Answers to Common Questions
Here are some questions and answers that you may find helpful. If you have additional questions or need some information about our services that you do not find on our website, please contact us, we would be happy to help!
Who pays for services for my child?
Our services are typically paid for by early intervention programs or school districts. Please contact us with any questions.
My family is interested in learning American Sign Language with our Deaf/hard of hearing/Deafblind child. Does NDHHS provide ASL classes?
a) If you’re looking for ASL classes for a child either aged 0-3 or school-aged, you may be a candidate for our Family Sign Language Program. Please see: Family Sign Language Program details for more information on the program. Your child’s service coordinator or case manager will need to make a referral.
b) NDHHS offers basic ASL introduction classes if demand allows for it. If we will be offering a course soon, more information will be linked here. Please let us know if you are interested!
How does my child who is Deaf/hard of hearing/Deafblind receive services through the Family Sign Language Program (FSLP)?
a) If your child is 0-3 years old, they are eligible to obtain a referral through their early intervention program. To find your local early intervention program, please consult this link:
Your service coordinator will be able to assist you in submitting a request for services.
b) If your child is older than 3 years old, they may qualify for FSLP via their school’s IEP or 504 Plan. Please contact your child’s case manager to discuss requesting services.
c) Our Request for Services Form can be found here: Register for the FSLP

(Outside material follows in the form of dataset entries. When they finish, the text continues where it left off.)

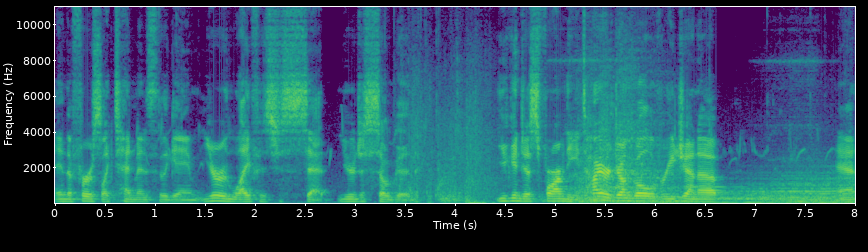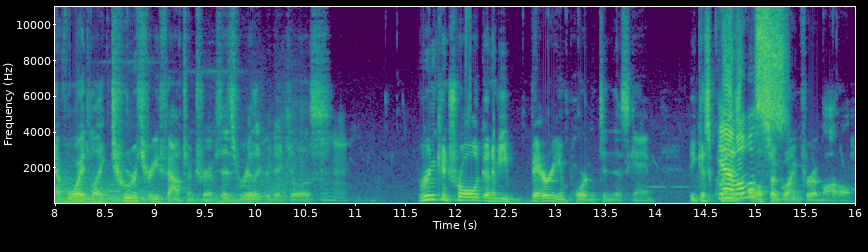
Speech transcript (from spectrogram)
in the first like ten minutes of the game, your life is just set. You're just so good. You can just farm the entire jungle, regen up, and avoid like two or three fountain trips. It's really ridiculous. Mhm. Rune control going to be very important in this game because Quinn Yeah, is almost- also going for a bottle.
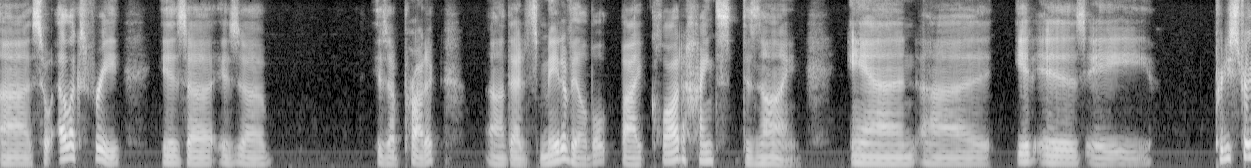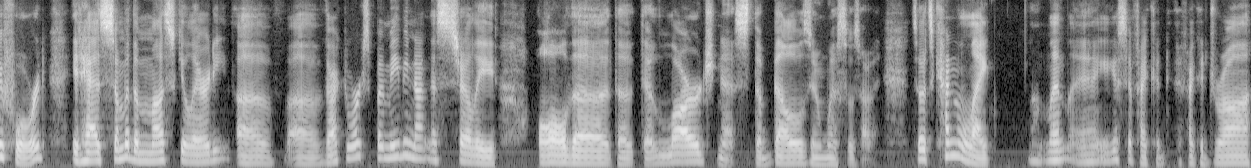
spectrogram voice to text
uh, so LX Free is a is a is a product uh, that's made available by Claude Heintz Design, and uh, it is a pretty straightforward. It has some of the muscularity of Vectorworks, but maybe not necessarily all the, the the largeness, the bells and whistles of it. So it's kind of like I guess if I could if I could draw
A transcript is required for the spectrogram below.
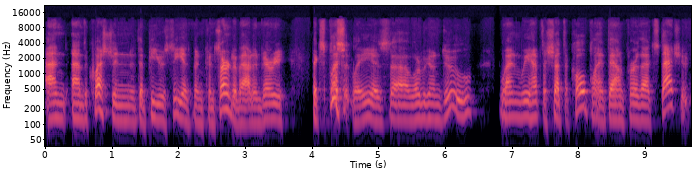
And, and the question that the PUC has been concerned about and very explicitly is, uh, what are we going to do when we have to shut the coal plant down per that statute?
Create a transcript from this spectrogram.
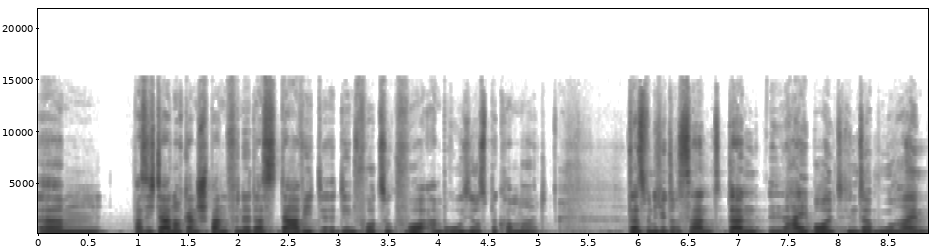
Ähm, was ich da noch ganz spannend finde, dass David äh, den Vorzug vor Ambrosius bekommen hat. Das finde ich interessant. Dann Leibold hinter Muheim.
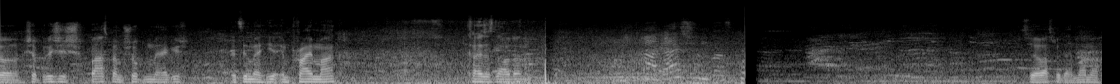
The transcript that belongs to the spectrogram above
So, ich habe richtig Spaß beim Shoppen, merke ich. Jetzt sind wir hier im Primark. Kaiserslautern. Ah, da ist schon was. So, was mit deiner Mama.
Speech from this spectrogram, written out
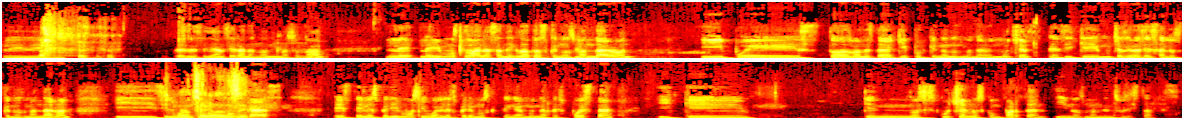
Le, ustedes decidían si eran anónimas o no. Le, leímos todas las anécdotas que nos mandaron y pues todas van a estar aquí porque no nos mandaron muchas. Así que muchas gracias a los que nos mandaron. Y si el próximo podcast este, les pedimos, igual esperemos que tengan buena respuesta y que, que nos escuchen, nos compartan y nos manden sus historias.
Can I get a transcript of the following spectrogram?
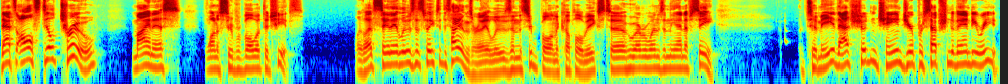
that's all still true, minus won a Super Bowl with the Chiefs. Well, let's say they lose this week to the Titans, or they lose in the Super Bowl in a couple of weeks to whoever wins in the NFC. To me, that shouldn't change your perception of Andy Reid.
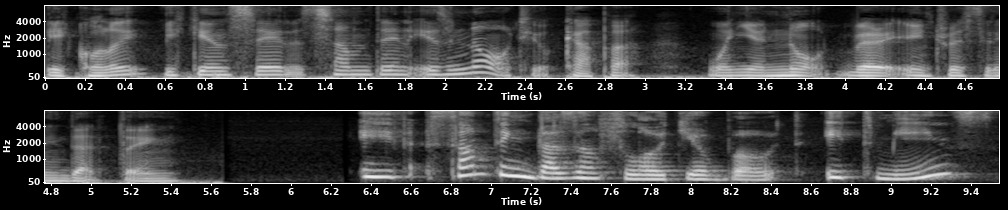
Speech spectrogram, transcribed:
Equally, you can say that something is not your cuppa when you're not very interested in that thing. if something doesn't float your boat, it means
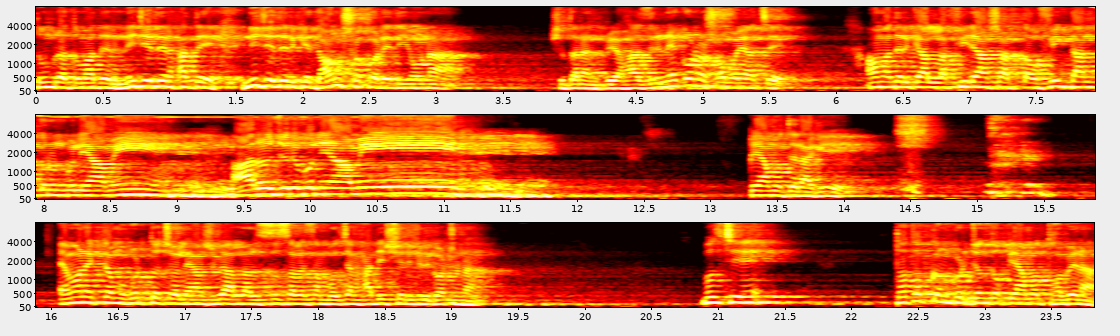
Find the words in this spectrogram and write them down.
তোমরা তোমাদের নিজেদের হাতে নিজেদেরকে ধ্বংস করে দিও না। সুতরাং প্রিয় হাজরিনে, কোনো সময় আছে? আমাদেরকে আল্লাহ ফিরে আসার তৌফিক দান করুন বলি আমি আরও জোরে বলি আমি কেয়ামতের আগে এমন একটা মুহূর্ত চলে আসবে, আল্লাহ রসুল সাল্লাম বলছেন হাদিস শরীফের ঘটনা। বলছে, ততক্ষণ পর্যন্ত কেয়ামত হবে না।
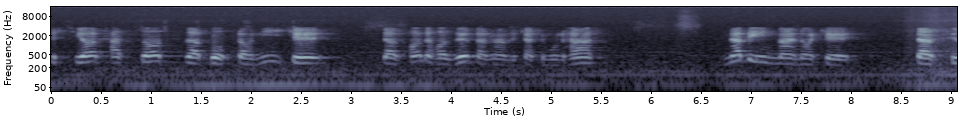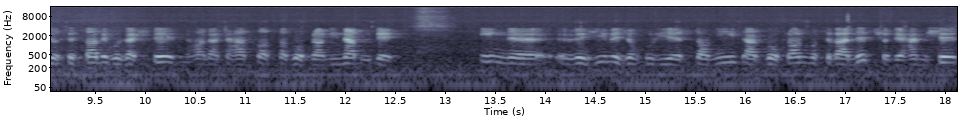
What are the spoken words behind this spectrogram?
بسیار حساس و بحرانی که در حال حاضر در مملکتمون هست نه به این معنا که در 33 سال گذشته حالت حساس و بحرانی نبوده. این رژیم جمهوری اسلامی در بحران متولد شده همیشه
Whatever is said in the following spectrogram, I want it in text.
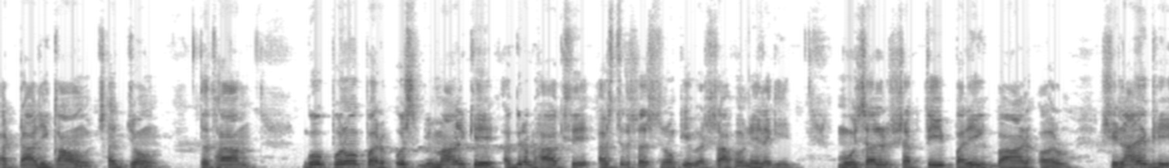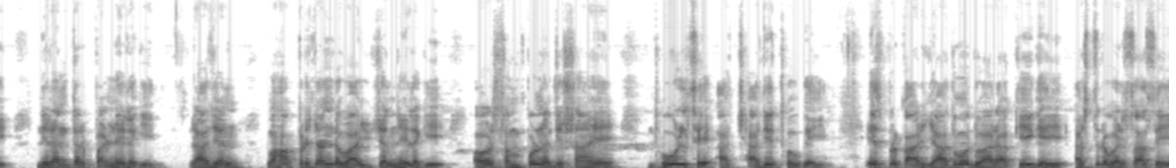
अट्टालिकाओं, छज्जों तथा गोपुरों पर उस विमान के अग्रभाग से अस्त्र शस्त्रों की वर्षा होने लगी। मूसल, शक्ति, परिघ, बाण और शिलाएँ भी निरंतर पड़ने लगी। राजन वहाँ प्रचंड वायु चलने लगी और संपूर्ण दिशाएँ धूल से आच्छादित हो गई। इस प्रकार यादवों द्वारा की गई अस्त्र वर्षा से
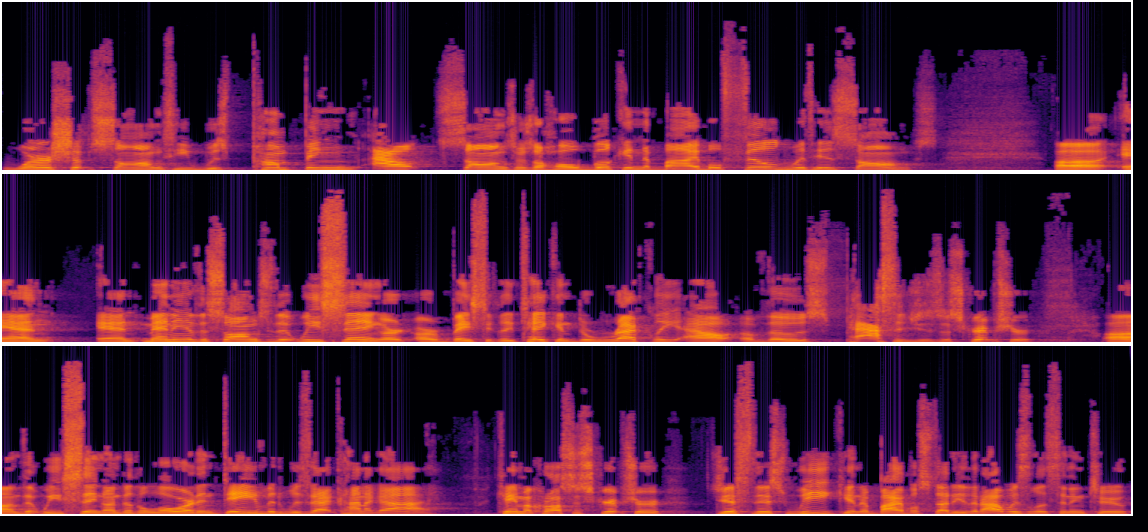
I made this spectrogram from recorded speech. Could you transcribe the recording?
worship songs. He was pumping out songs. There's a whole book in the Bible filled with his songs. Uh, and, and many of the songs that we sing are, are basically taken directly out of those passages of Scripture uh, that we sing unto the Lord. And David was that kind of guy. Came across a scripture just this week in a Bible study that I was listening to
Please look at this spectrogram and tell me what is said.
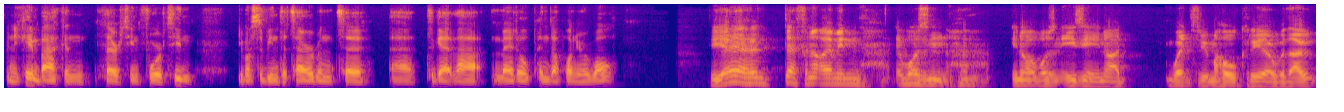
when you came back in 13 14, you must have been determined to uh, to get that medal pinned up on your wall. Yeah, definitely. I mean, it wasn't, you know, it wasn't easy. You know, I went through my whole career without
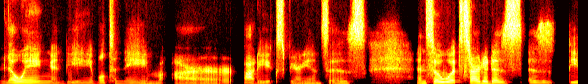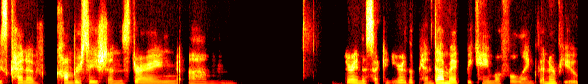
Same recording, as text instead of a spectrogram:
knowing and being able to name our body experiences. And so what started as as these kind of conversations during um, during the second year of the pandemic became a full length interview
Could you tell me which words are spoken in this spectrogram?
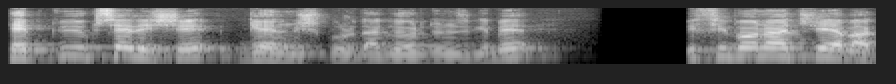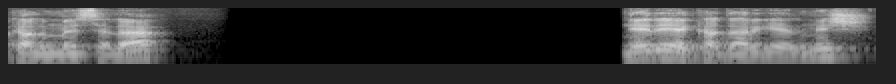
tepki yükselişi gelmiş burada gördüğünüz gibi. Bir Fibonacci'ye bakalım mesela. Nereye kadar gelmiş?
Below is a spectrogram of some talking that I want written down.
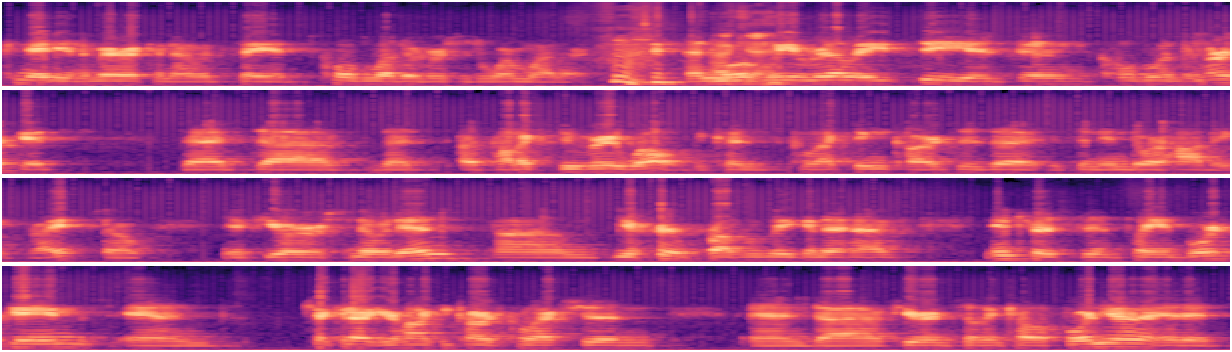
Canadian American. I would say it's cold weather versus warm weather. and okay. what we really see is in cold weather markets, that uh, that our products do very well because collecting cards is a it's an indoor hobby, right? So if you're snowed in, um, you're probably going to have interest in playing board games and checking out your hockey card collection. And uh, if you're in Southern California and it's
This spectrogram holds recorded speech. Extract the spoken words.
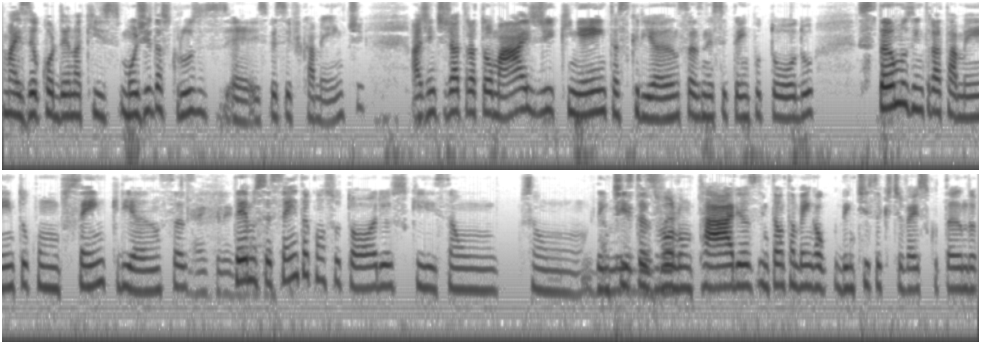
mas eu coordeno aqui Mogi das Cruzes é, especificamente. A gente já tratou mais de 500 crianças nesse tempo todo Estamos em tratamento com 100 crianças. Ai. Temos 60 consultórios que são, são dentistas Amigos, né? voluntários. Então, também o dentista que estiver escutando,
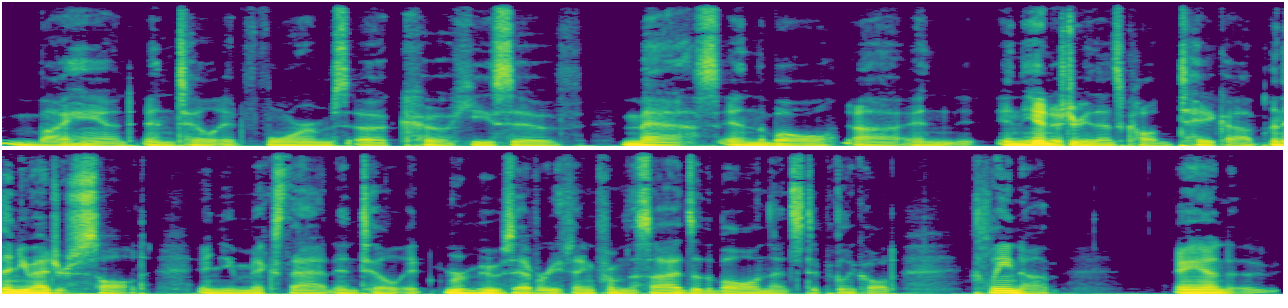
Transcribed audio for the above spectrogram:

d) If you or your child’s coordinator have any questions regarding FSLP eligibility or services please contact Kara Crumrine, FSLP Coordinator at email@example.com
Our family would like to know more about the NH Deaf Child’s Bill of Rights and its Advisory Council on the education of deaf children. Where can we find further information?
Here is the link to the NH law:
My child was recently identified with a hearing loss. How do we receive services through your organization?
a) If your child is under age 3, your first step would be to locate your early intervention program which can be found through this directory:
Be sure to request a Teacher of the Deaf be part of your child’s team.
b) If your child is over the age of 3, you should request a Teacher of the Deaf be part
of your child’s IEP or 504 team.
*We are happy to help you navigate this process so please contact us with any questions!
We do not know which “communication modality” to use with our child. Can NDHHS guide/teach us?
Our providers have expertise in different communication modes of which they can inform and guide your family. It is important to provide your child with a fully accessible language. You know your child the best and we will support you in monitoring your child’s language development over time. For a full list of options provided, please see our Services page.
Does NDHHS provide opportunities to meet others in New Hampshire who have hearing loss?
Our NH Deaf/Hard of Hearing Role Model Program provides families with the opportunity to meet a diverse group of deaf/hard of hearing individuals with a range of hearing levels, communication modalities, technology use and educational backgrounds. If you are interested in participating in this no cost program, please complete this referral form.
Our NH Hands & Voices chapter offers opportunities for families and their children who are deaf or hard of hearing to connect with one another. See our Groups page for more information on this non-profit, parent-driven organization.
How do I advocate for services for my child through either an IEP or 504 Plan?
a) A family’s involvement in the IEP process is paramount to their child’s success. In the event that you need support in advocating for services, please call us for a consult at 603-224-1850 ext. 203.
b) Hands & Voices is an organization dedicated to supporting families of children
who are deaf or hard of hearing. Please visit https://handsandvoices.org/astra/index.html for advocacy tools specific to children who are deaf or hard of hearing.
c) In NH, the Parent Information Center on Special Education has a number of resources. Please visit their website for more information:
Does the ERC provide specialized evaluations for students who are Deaf, hard of hearing or Deafblind (e.g. evaluations from a school psychologist or educational audiologist)?
My child is between the ages of 14-21. What should we be thinking about to prepare him/her/them for life after high school?
Pre-employment transition services are available to students ages 14-21 who are deaf, hard of hearing or deafblind. The goal of these
services is to provide students with an early start at career exploration and preparation for life after high school at no cost. Please see our Services page for more information.
Reach out to us today, we will be happy to help!